c. 1300, from Anglo-French *kenil, French chenil (attested from 16c. but probably older), from Vulgar Latin *canile, from Latin canis "dog" (from PIE root *kwon- "dog"). With suffix denoting a place where animals are kept, as in ovile "sheepfold" from ovus, equile "horse-stable" from equus, etc. Kennel club is attested from 1857.
in golf, "straight-faced niblick," (Linskill's "Golf," 1889, calls it "a cross between a niblick and a lofting-iron"), historical version of a modern five iron, 1881, mashy, from Scottish, probably named for a mason's hammer, from French massue "club," from Vulgar Latin *mattiuca, from Latin mateola "a tool for digging" (see mace (n.1)). Related: Mashie-niblick (1903).
1902, from French garage "shelter for a vehicle," a specific use of a word meaning generally "place for storing something," from verb garer "to shelter," also "to dock ships," from Old French garir "take care of, protect; save, spare, rescue," from Frankish *waron "to guard" or some other Germanic source (compare Old High German waron "take care"), from Proto-Germanic *war- "to protect, guard," from PIE root *wer- (4) "to cover." Garage-sale (n.) first attested 1966.
Influenced no doubt by the success of the recent Club run, and by the fact that more than 100 of its members are automobile owners, the N.Y.A.C. has decided to build a "garage," the French term for an automobile stable, at Travers Island, that will be of novel design, entirely different from any station in the country. [New York Athletic Club Journal, May 1902]
"young tree," early 14c., from sap (n.1) + diminutive suffix -ling. Especially a young forest tree when the trunk is about three or four inches across. This probably is the source of American English slang sap (n.3) "club, short staff" and the verb sap (v.2) "to hit (someone) with a sap." By 1580s as "young or inexperienced person."
late 13c., used in Middle English of various weapons, especially ones with a long shaft ending in a point or an attached blade, from Old French glaive "lance, spear, sword" (12c.), also figuratively used for "violent death," probably from Latin gladius "sword" (see gladiator); influenced by Latin clava "knotty branch, cudgel, club," related to clavus "nail."
c. 1300, "shaft of a spear," also "short stick, cudgel," from Old North French tronchon, Old French tronchon (11c., Modern French tronçon) "a piece cut off, thick stick, stump," from Vulgar Latin *truncionem (nominative *truncio), from Latin truncus "trunk of a tree" (see trunk (n.1)). Meaning "staff as a symbol of office" is recorded from 1570s; sense of "policeman's club" is recorded from 1816.
1630s, "anything which blazes," agent noun from blaze (v.1). The meaning "bright-colored loose jacket" is by 1880 in British university slang, originally in reference to the red flannel jackets worn by the Lady Margaret, St. John College, Cambridge, boating club. Earlier the word had been used in colloquial American English in the sense of "something which attracts attention" (1845).
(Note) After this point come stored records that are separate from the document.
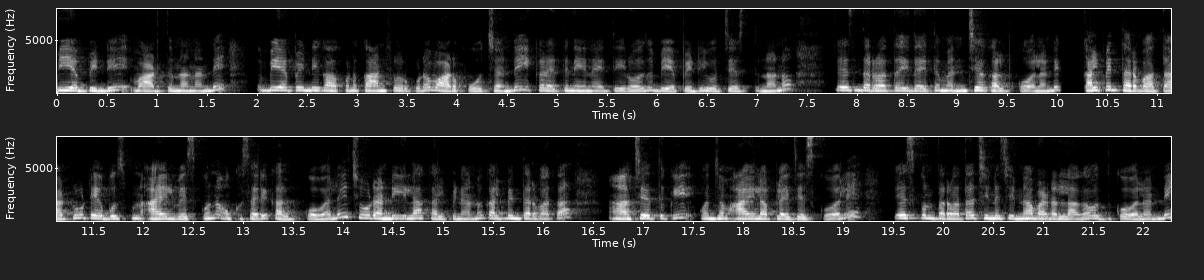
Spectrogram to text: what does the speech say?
బియ్యం పిండి వాడుతున్నానండి. బియ్యం పిండి కాకుండా కార్న్ఫ్లోర్ కూడా వాడుకోవచ్చండి. ఇక్కడైతే నేనైతే ఈరోజు బియ్యం పిండి యూజ్ చేస్తున్నాను. చేసిన తర్వాత ఇదైతే మంచిగా కలుపుకోవాలండి. కలిపిన తర్వాత టూ టేబుల్ స్పూన్ ఆయిల్ వేసుకొని ఒకసారి కలుపుకోవాలి. చూడండి ఇలా కలిపినాను. కలిపిన తర్వాత చేతికి కొంచెం ఆయిల్ అప్లై చేసుకోవాలి. చేసుకున్న తర్వాత చిన్న చిన్న వడల్లాగా వద్దుకోవాలండి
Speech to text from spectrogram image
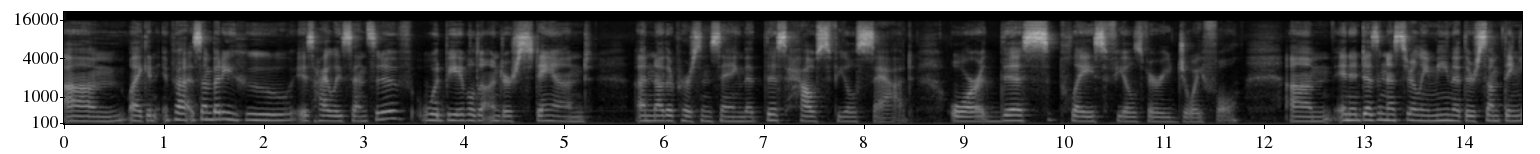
um, like an, somebody who is highly sensitive would be able to understand another person saying that this house feels sad or this place feels very joyful. Um, and it doesn't necessarily mean that there's something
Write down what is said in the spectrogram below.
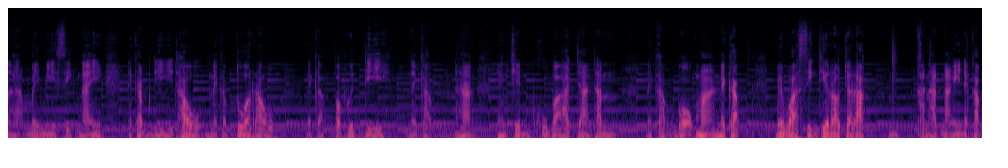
นะไม่มีสิ่งไหนนะครับดีเท่านะครับตัวเรานะครับประพฤติดีนะครับนะฮะอย่างเช่นครูบาอาจารย์ท่านนะครับบอกมานะครับ ไม่ว่าสิ่งที่เราจะรัก ขนาดไหนนะครับ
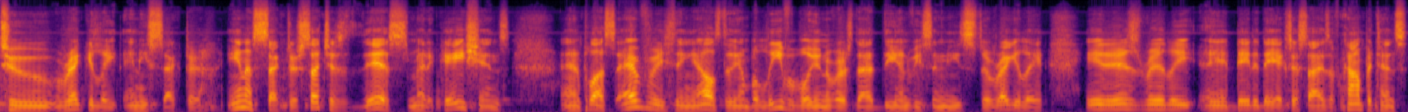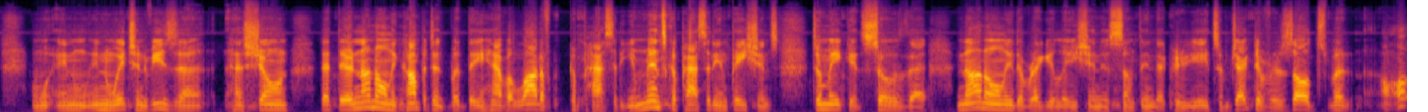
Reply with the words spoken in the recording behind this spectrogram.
to regulate any sector. In a sector such as this, medications, and plus everything else, the unbelievable universe that the Anvisa needs to regulate, it is really a day-to-day exercise of competence in, in, which Anvisa has shown that they're not only competent, but they have a lot of capacity, immense capacity and patience to make it so that not only the regulation is something that creates objective results, but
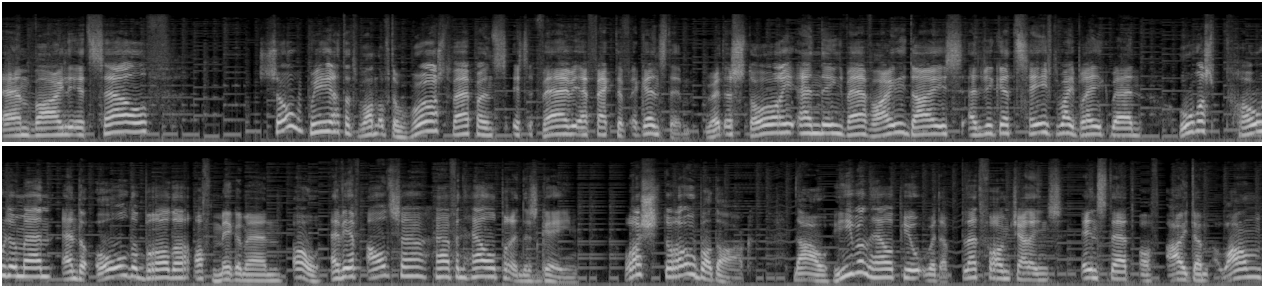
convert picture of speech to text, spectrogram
And Wily itself... So weird that one of the worst weapons is very effective against him. With a story ending where Wily dies and we get saved by Breakman, who was Proto Man and the older brother of Mega Man. Oh, and we have also have a helper in this game. Rush the Robot Dog. Now he will help you with a platform challenge instead of item 1,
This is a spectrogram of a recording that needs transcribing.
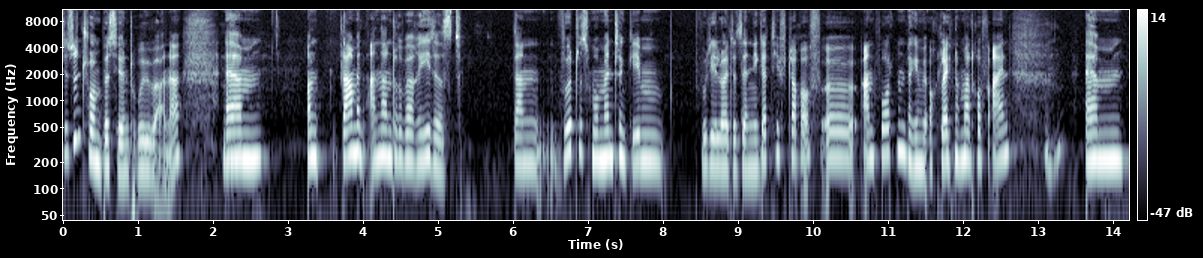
die sind schon ein bisschen drüber, ne? Mhm. Ähm, und da mit anderen drüber redest, dann wird es Momente geben, wo die Leute sehr negativ darauf äh, antworten. Da gehen wir auch gleich nochmal drauf ein. Mhm. Ähm,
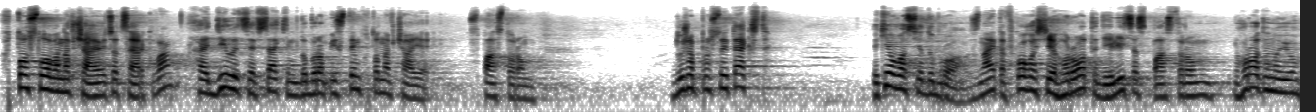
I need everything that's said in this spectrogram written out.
Хто слова навчається, церква, хай ділиться всяким добром із тим, хто навчає з пастором. Дуже простий текст. Яке у вас є добро? Знаєте, в когось є город, діліться з пастором городиною.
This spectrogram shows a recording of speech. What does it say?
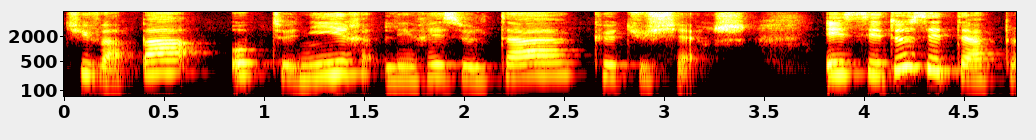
tu vas pas obtenir les résultats que tu cherches. Et ces deux étapes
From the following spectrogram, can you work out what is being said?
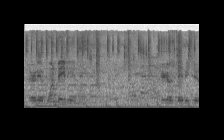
I already have one baby in me. Here goes baby two.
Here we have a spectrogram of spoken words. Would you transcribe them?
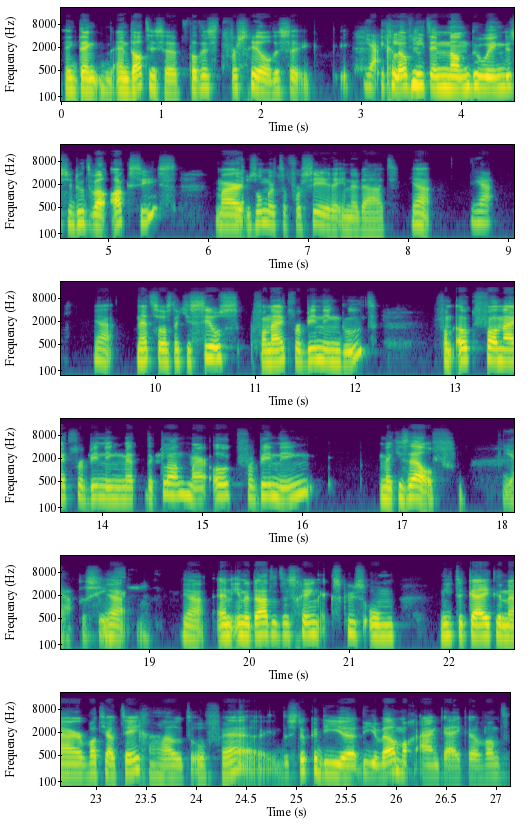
Ik denk, en dat is het. Dat is het verschil. Dus eh, ik, ik, Ja. ik geloof niet in non-doing, dus je doet wel acties, maar Ja. zonder te forceren inderdaad. Ja. Ja. Ja, net zoals dat je sales vanuit verbinding doet, van ook vanuit verbinding met de klant, maar ook verbinding met jezelf. Ja, precies. Ja, ja. En inderdaad, het is geen excuus om niet te kijken naar wat jou tegenhoudt of hè, de stukken die je, die je wel mag aankijken, want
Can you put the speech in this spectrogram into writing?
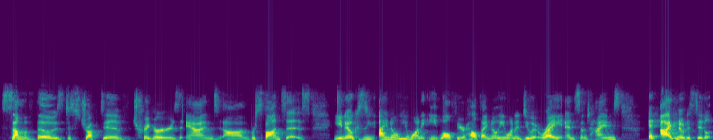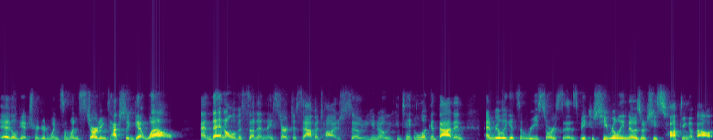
some of those destructive triggers and um, responses. You know, because I know you want to eat well for your health. I know you want to do it right. And sometimes and I've noticed it'll it'll get triggered when someone's starting to actually get well, and then all of a sudden they start to sabotage. So you know you can take a look at that and and really get some resources because she really knows what she's talking about.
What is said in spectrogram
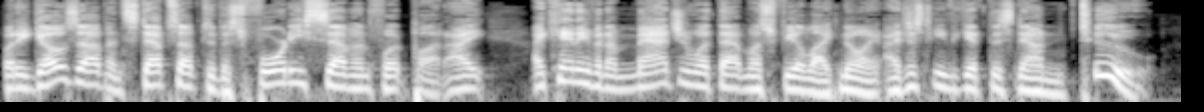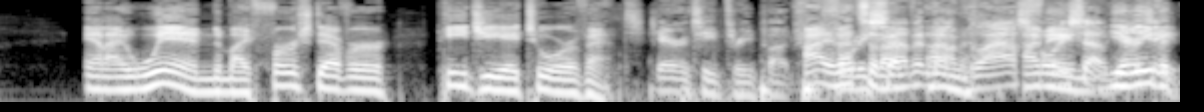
But he goes up and steps up to this 47 foot putt. I, I can't even imagine what that must feel like knowing I just need to get this down in two and I win my first ever PGA Tour event. Guaranteed three putt. From I- that's what 47 I'm- on I'm- glass, I mean, 47. you leave it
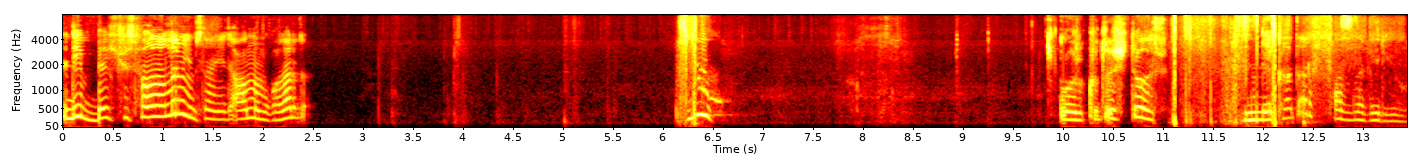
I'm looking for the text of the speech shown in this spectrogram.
Dedi 500 falan alır mıyım saniyede? Almam o kadar da. Yuh. Arkadaşlar ne kadar fazla veriyor.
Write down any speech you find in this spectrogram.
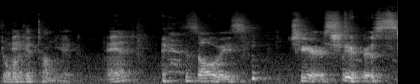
Don't want to get tummy ache. And as always, cheers. Cheers.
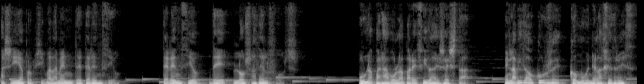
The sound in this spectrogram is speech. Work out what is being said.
Así aproximadamente Terencio. Terencio de los Adelfos. Una parábola parecida es esta. En la vida ocurre como en el ajedrez.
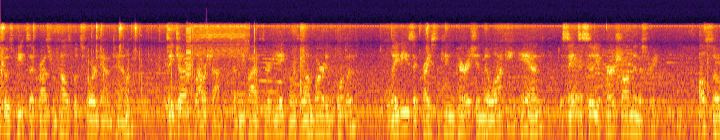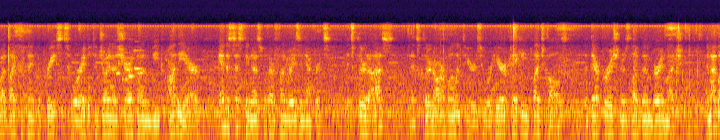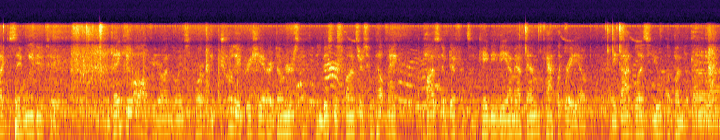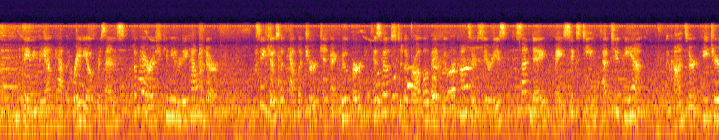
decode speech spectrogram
Rocco's Pizza across from Powell's Bookstore downtown, St. John's Flower Shop at 7538 North Lombard in Portland, ladies at Christ the King Parish in Milwaukie, and the St. Cecilia Hall Ministry. Also, I'd like to thank the priests who were able to join us Sharathon Week on the air and assisting us with our fundraising efforts. It's clear to us, and it's clear to our volunteers who were here taking pledge calls, that their parishioners love them very much. And I'd like to say we do too. And thank you all for your ongoing support. We truly appreciate our donors and business sponsors who help make a positive difference on KBVM FM Catholic Radio. May God bless you abundantly. KBVM Catholic Radio presents the Parish Community Calendar. St. Joseph Catholic Church in Vancouver is host to the Bravo Vancouver Concert Series Sunday, May 16th at 2 p.m. The concert features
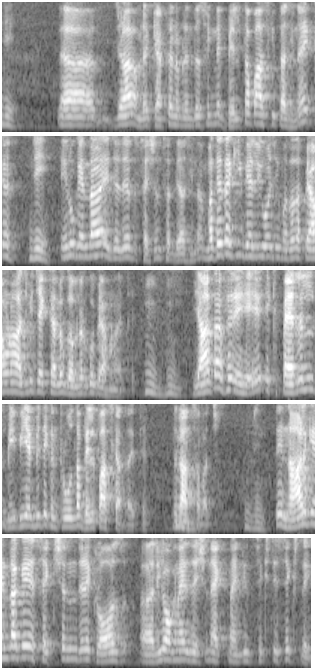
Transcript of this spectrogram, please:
ਜੀ। ਜਿਹੜਾ ਅਮਰ ਕੈਪਟਨ ਅਮਰਿੰਦਰ ਸਿੰਘ ਨੇ ਬਿੱਲ ਤਾਂ ਪਾਸ ਕੀਤਾ ਸੀ ਨਾ ਇੱਕ? ਜੀ। ਇਹਨੂੰ ਕਹਿੰਦਾ ਇਹ ਜਦੋਂ ਸੈਸ਼ਨ ਸੱਦਿਆ ਸੀ ਨਾ ਮਤੇ ਦਾ ਕੀ ਵੈਲਿਊ ਹੈ ਜੀ? ਮਤਾ ਦਾ ਪਿਆ ਹੋਣਾ ਅੱਜ ਵੀ ਚੈੱਕ ਕਰ ਲਓ ਗਵਰਨਰ ਕੋ ਪਿਆ ਹੋਣਾ ਇੱਥੇ। ਹੂੰ ਹੂੰ। ਜਾਂ ਤਾਂ ਫਿਰ ਇਹ ਇੱਕ ਪੈਰਲਲ ਬੀਬੀਐਮਬੀ ਦੇ ਕੰਟਰੋਲ ਦਾ ਬਿੱਲ ਪਾਸ ਕਰਦਾ ਇੱਥੇ ਵਿਧਾਨ ਸਭਾ 'ਚ। ਜੀ। ਤੇ ਨਾਲ ਕਹਿੰਦਾ ਕਿ ਸੈਕਸ਼ਨ ਜਿਹੜੇ ਕਲੌਜ਼ ਰੀਆਰਗੇਨਾਈਜੇਸ਼ਨ ਐਕਟ 1966 ਦੇ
also cleché, 1680s, "pierced through with a figure of the same kind," but also, of a cross, "having arms which spread or grow broader toward the extremities," from French cléché (17c.), from Latin *clavicatus "key-holed," or clavicella "little key," from clavis "key" (from PIE root *klau- "hook"). The cross sense perhaps from or merged with Latin clava "club, knotty branch."
pet name for a rabbit, 1680s, diminutive of Scottish dialectal bun, pet name for a rabbit, previously (1580s) for a squirrel, and also a term of endearment for a young attractive woman or child (c. 1600). Ultimately it could be from Scottish bun "tail of a hare" (1530s), or from French bon, or from a Scandinavian source. The Playboy Club hostess sense is from 1960. The Bunny Hug (1912), along with the foxtrot and the Wilson glide, were among the popular/scandalous dances of the ragtime era.
"club where recorded dance music is played," 1954 as a French word in English; nativized by 1964, from French discothèque "nightclub with recorded music for dancing" (by 1951), also "record library," borrowed 1932 from Italian discoteca "record collection, record library," coined 1927 from disco "phonograph record" (see disc) + -teca "collection" (from Latinized combining form of Greek thēkē "case, receptacle;" see theco-), probably on model of biblioteca "library."